:: What needs to be done ::
Exclude the pictures, then quote exactly the lines from the one holding "I'm after the" through the last line of the records.

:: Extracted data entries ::
══════════════════════════════

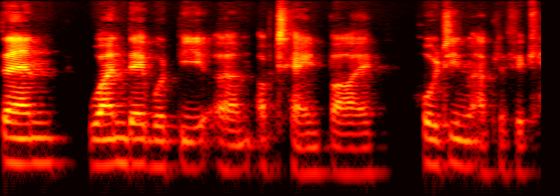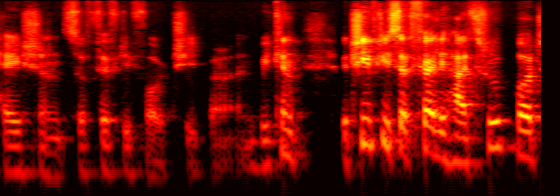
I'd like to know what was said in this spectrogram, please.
than when they would be um, obtained by whole genome amplification, so 50-fold cheaper. And we can achieve these at fairly high throughput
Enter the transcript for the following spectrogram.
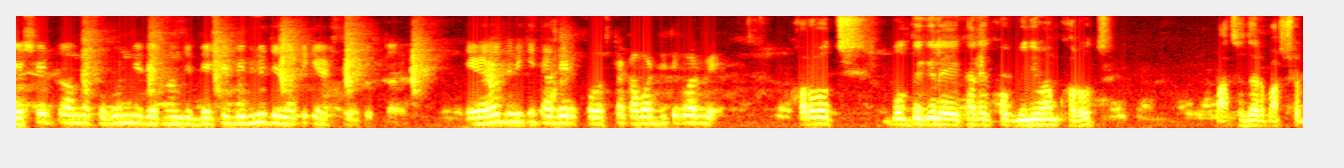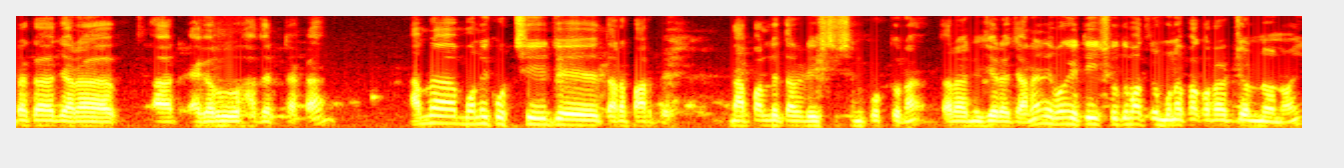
দেশের তো আমরা খবর নিয়ে দেখলাম যে দেশের বিভিন্ন জেলা থেকে আসছে উদ্যোক্তারা। এগারো দিনে কি তাদের খরচটা কাবার দিতে পারবে? খরচ বলতে গেলে এখানে খুব মিনিমাম খরচ। পাঁচ হাজার পাঁচশো টাকা যারা আর এগারো হাজার টাকা। আমরা মনে করছি যে তারা পারবে। না পারলে তারা রেজিস্ট্রেশন করতো না। তারা নিজেরা জানেন এবং এটি শুধুমাত্র মুনাফা করার জন্য নয়।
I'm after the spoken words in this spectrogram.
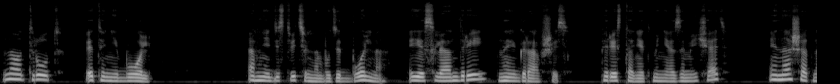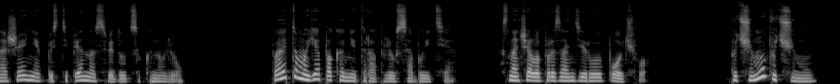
но труд — это не боль. А мне действительно будет больно, если Андрей, наигравшись, перестанет меня замечать, и наши отношения постепенно сведутся к нулю. Поэтому я пока не тороплю события. Сначала прозондирую почву. «Почему, почему?»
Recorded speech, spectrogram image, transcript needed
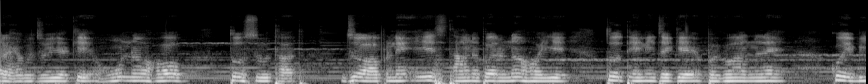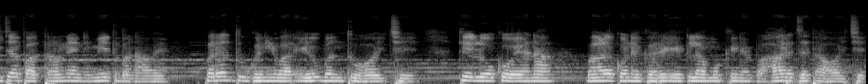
રહેવું જોઈએ કે હું ન હોવ તો શું થાત? જો આપણે એ સ્થાન પર ન હોઈએ, તો તેની જગ્યાએ ભગવાનને કોઈ બીજા પાત્રને નિમિત્ત બનાવે. પરંતુ ઘણીવાર એવું બનતું હોય છે કે લોકો એના બાળકોને ઘરે એકલા મૂકીને બહાર જતા હોય છે,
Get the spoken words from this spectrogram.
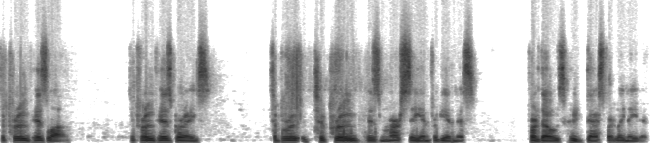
to prove His love, to prove His grace, to, pro- to prove His mercy and forgiveness for those who desperately need it.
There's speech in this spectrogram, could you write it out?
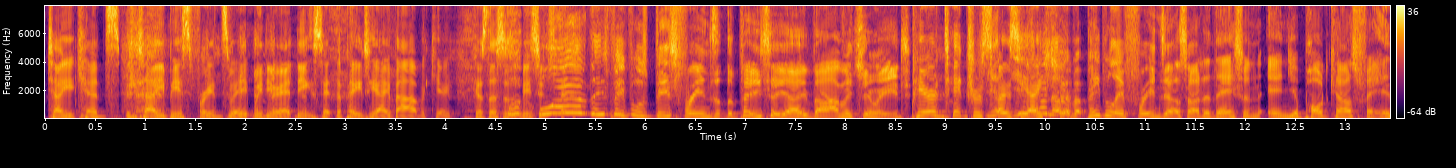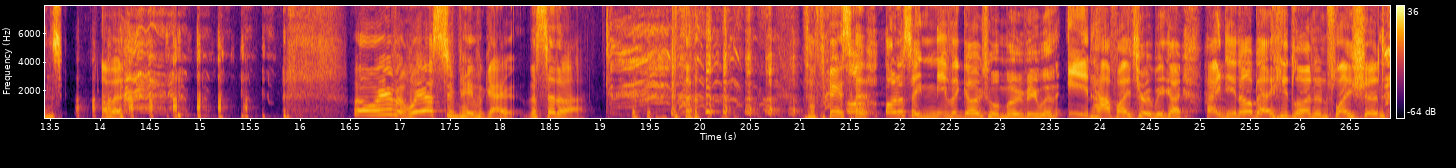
tell your kids, tell your best friends when you're at next at the PTA barbecue, because this is a message. Why have these people's best friends at the PTA barbecue, Ed? Parent Teacher Association. Yeah, yes, I know, but people have friends outside of that and, and your podcast fans. I mean, well, wherever, where else do people go? The cinema. the person. Oh, honestly, never go to a movie with Ed halfway through. We go, hey, do you know about headline inflation?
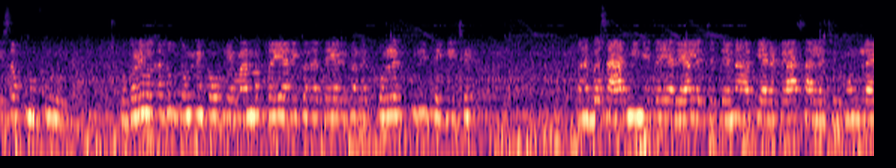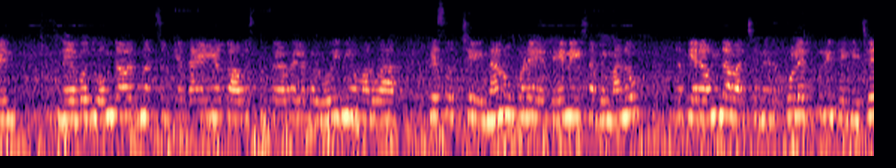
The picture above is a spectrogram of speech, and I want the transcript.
એ સપનું પૂરું થાય. તો ઘણી વખત હું તમને કહું કે માનવ તૈયારી કરે તૈયારી કરે કોલેજ પૂરી થઈ ગઈ છે. અને બસ આર્મીની તૈયારી હાલે છે તેના અત્યારે ક્લાસ હાલે છે ઓનલાઈન ને એ બધું અમદાવાદમાં જ શક્ય થાય. અહીંયા તો આ વસ્તુ કંઈ અવેલેબલ હોય નહીં, અમારું આ કેસો છે, એ નાનું પડે એટલે એના હિસાબે માનવ અત્યારે અમદાવાદ છે ને કોલેજ પૂરી થઈ ગઈ છે.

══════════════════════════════

:: Answer box ::
I'm after the spoken words in this spectrogram.
но труд — это не боль. А мне действительно будет больно, если Андрей, наигравшись, перестанет меня замечать, и наши отношения постепенно сведутся к нулю. Поэтому я пока не тороплю события. Сначала прозондирую почву. «Почему, почему?»
Recorded speech, spectrogram image, transcript needed
રહેવું જોઈએ કે હું ન હોવ તો શું થાત? જો આપણે એ સ્થાન પર ન હોઈએ, તો તેની જગ્યાએ ભગવાનને કોઈ બીજા પાત્રને નિમિત્ત બનાવે. પરંતુ ઘણીવાર એવું બનતું હોય છે કે લોકો એના બાળકોને ઘરે એકલા મૂકીને બહાર જતા હોય છે,
Get the spoken words from this spectrogram.
to prove His love, to prove His grace, to, pro- to prove His mercy and forgiveness for those who desperately need it.
There's speech in this spectrogram, could you write it out?
tell your kids, tell your best friends when you're at next at the PTA barbecue, because this is a message. Why have these people's best friends at the PTA barbecue, Ed? Parent Teacher Association. Yeah, yes, I know, but people have friends outside of that and, and your podcast fans. I mean, well, wherever, where else do people go? The cinema. the person. Oh, honestly, never go to a movie with Ed halfway through. We go, hey, do you know about headline inflation?
The picture above is a spectrogram of speech, and I want the transcript.
એ સપનું પૂરું થાય. તો ઘણી વખત હું તમને કહું કે માનવ તૈયારી કરે તૈયારી કરે કોલેજ પૂરી થઈ ગઈ છે. અને બસ આર્મીની તૈયારી હાલે છે તેના અત્યારે ક્લાસ હાલે છે ઓનલાઈન ને એ બધું અમદાવાદમાં જ શક્ય થાય. અહીંયા તો આ વસ્તુ કંઈ અવેલેબલ હોય નહીં, અમારું આ કેસો છે, એ નાનું પડે એટલે એના હિસાબે માનવ અત્યારે અમદાવાદ છે ને કોલેજ પૂરી થઈ ગઈ છે.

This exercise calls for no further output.